(DATA IN THIS EXERCISE)

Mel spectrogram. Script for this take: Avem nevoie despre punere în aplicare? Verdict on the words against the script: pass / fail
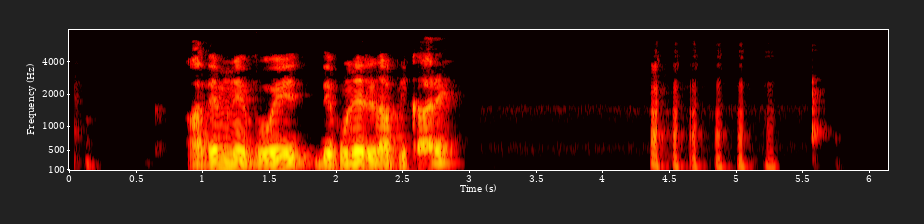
fail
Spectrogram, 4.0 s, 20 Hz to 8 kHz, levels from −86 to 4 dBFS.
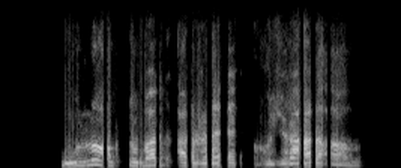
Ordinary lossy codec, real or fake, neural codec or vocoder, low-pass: Opus, 16 kbps; fake; vocoder, 44.1 kHz, 128 mel bands, Pupu-Vocoder; 7.2 kHz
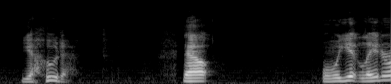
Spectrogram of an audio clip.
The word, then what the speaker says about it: Yehuda: be praised and Hebrew Judah is pronounced Yehuda now when we get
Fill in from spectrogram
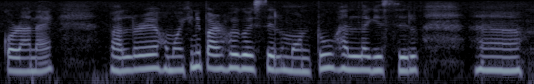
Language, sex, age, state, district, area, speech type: Assamese, female, 18-30, Assam, Lakhimpur, rural, spontaneous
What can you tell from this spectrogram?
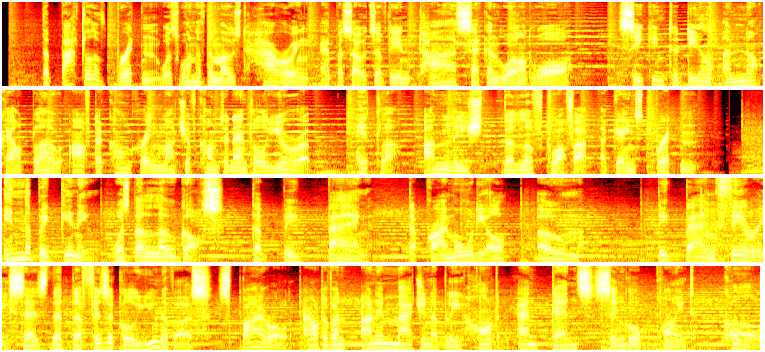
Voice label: Documentaries Voice-over Stereo

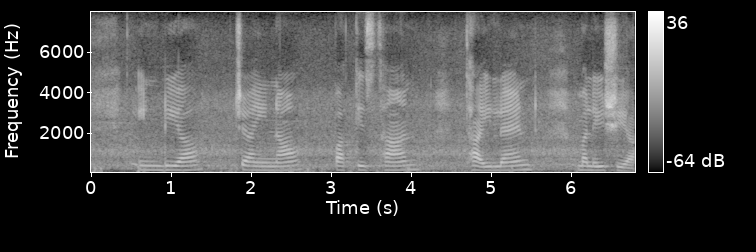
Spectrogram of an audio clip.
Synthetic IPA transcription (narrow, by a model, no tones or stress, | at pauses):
ɪɳɖija | t͡ɕajna | paːkɪst̪ʰaːn | t̪ʰailɛ̃ɳɖ | məleːʃija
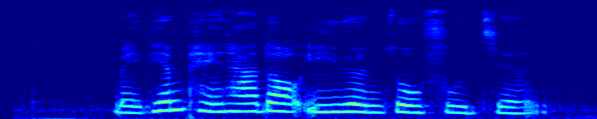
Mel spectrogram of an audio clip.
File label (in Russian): Тайваньский; 每天陪她到醫院做復健; commonvoice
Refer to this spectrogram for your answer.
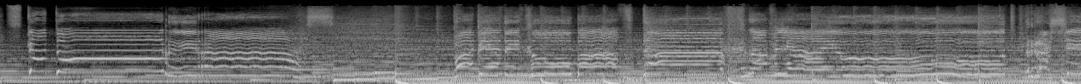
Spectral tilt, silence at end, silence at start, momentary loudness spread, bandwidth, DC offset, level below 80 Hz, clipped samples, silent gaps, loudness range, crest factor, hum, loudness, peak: -4 dB/octave; 0 s; 0 s; 4 LU; 18 kHz; under 0.1%; -22 dBFS; under 0.1%; none; 3 LU; 14 dB; none; -15 LUFS; -2 dBFS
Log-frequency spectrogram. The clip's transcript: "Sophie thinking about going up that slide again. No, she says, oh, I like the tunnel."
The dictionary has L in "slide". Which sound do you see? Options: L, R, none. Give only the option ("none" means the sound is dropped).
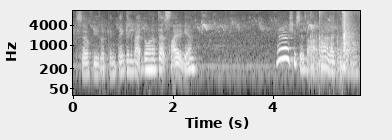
none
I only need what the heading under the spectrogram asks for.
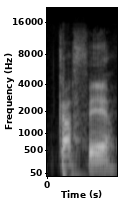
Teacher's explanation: Repare que a sílaba tônica é a última e é terminada em E. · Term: oxítona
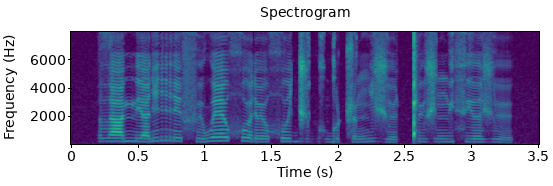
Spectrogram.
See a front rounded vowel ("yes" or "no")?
yes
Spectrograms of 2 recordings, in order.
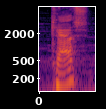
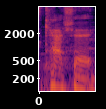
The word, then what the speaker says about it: cache: fun of Julia because the word cash CH H wait hold on c a c h e like the things you Loot and tarov that are hidden in the ground cash Julia thought you pronounced it as cash a ignore Julia yo yo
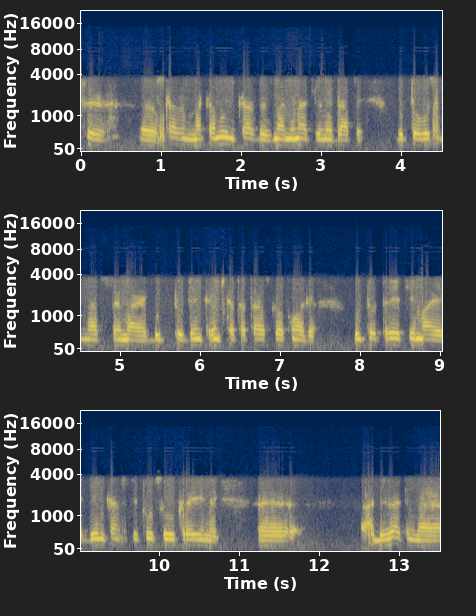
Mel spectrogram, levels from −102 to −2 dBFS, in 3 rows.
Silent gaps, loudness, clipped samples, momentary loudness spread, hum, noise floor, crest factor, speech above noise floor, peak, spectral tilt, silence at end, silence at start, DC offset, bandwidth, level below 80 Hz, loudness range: none; -18 LUFS; under 0.1%; 8 LU; none; -55 dBFS; 14 dB; 37 dB; -6 dBFS; -8 dB/octave; 0 s; 0 s; under 0.1%; 4 kHz; -56 dBFS; 1 LU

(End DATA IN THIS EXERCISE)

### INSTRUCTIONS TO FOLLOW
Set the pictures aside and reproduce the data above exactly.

### FINISHED TASK
Mel spectrogram. Script for this take: Avem nevoie despre punere în aplicare? Verdict on the words against the script: pass / fail
fail
Spectrogram, 4.0 s, 20 Hz to 8 kHz, levels from −86 to 4 dBFS.
Ordinary lossy codec, real or fake, neural codec or vocoder, low-pass: Opus, 16 kbps; fake; vocoder, 44.1 kHz, 128 mel bands, Pupu-Vocoder; 7.2 kHz
Spectrogram of an audio clip.
The word, then what the speaker says about it: Yehuda: be praised and Hebrew Judah is pronounced Yehuda now when we get
Fill in from spectrogram
Language, sex, age, state, district, area, speech type: Assamese, female, 18-30, Assam, Lakhimpur, rural, spontaneous
What can you tell from this spectrogram?
Voice label: Documentaries Voice-over Stereo

Spectrogram of an audio clip.
Synthetic IPA transcription (narrow, by a model, no tones or stress, | at pauses):
ɪɳɖija | t͡ɕajna | paːkɪst̪ʰaːn | t̪ʰailɛ̃ɳɖ | məleːʃija
Mel spectrogram of an audio clip.
File label (in Russian): Тайваньский; 每天陪她到醫院做復健; commonvoice
Refer to this spectrogram for your answer.
Spectral tilt, silence at end, silence at start, momentary loudness spread, bandwidth, DC offset, level below 80 Hz, clipped samples, silent gaps, loudness range, crest factor, hum, loudness, peak: -4 dB/octave; 0 s; 0 s; 4 LU; 18 kHz; under 0.1%; -22 dBFS; under 0.1%; none; 3 LU; 14 dB; none; -15 LUFS; -2 dBFS
Log-frequency spectrogram. The clip's transcript: "Sophie thinking about going up that slide again. No, she says, oh, I like the tunnel."
The dictionary has L in "slide". Which sound do you see? Options: L, R, none. Give only the option ("none" means the sound is dropped).
none
I only need what the heading under the spectrogram asks for.
Teacher's explanation: Repare que a sílaba tônica é a última e é terminada em E. · Term: oxítona
Spectrogram.
See a front rounded vowel ("yes" or "no")?
yes
Spectrograms of 2 recordings, in order.
The word, then what the speaker says about it: cache: fun of Julia because the word cash CH H wait hold on c a c h e like the things you Loot and tarov that are hidden in the ground cash Julia thought you pronounced it as cash a ignore Julia yo yo
Mel spectrogram, levels from −102 to −2 dBFS, in 3 rows.
Silent gaps, loudness, clipped samples, momentary loudness spread, hum, noise floor, crest factor, speech above noise floor, peak, spectral tilt, silence at end, silence at start, DC offset, bandwidth, level below 80 Hz, loudness range: none; -18 LUFS; under 0.1%; 8 LU; none; -55 dBFS; 14 dB; 37 dB; -6 dBFS; -8 dB/octave; 0 s; 0 s; under 0.1%; 4 kHz; -56 dBFS; 1 LU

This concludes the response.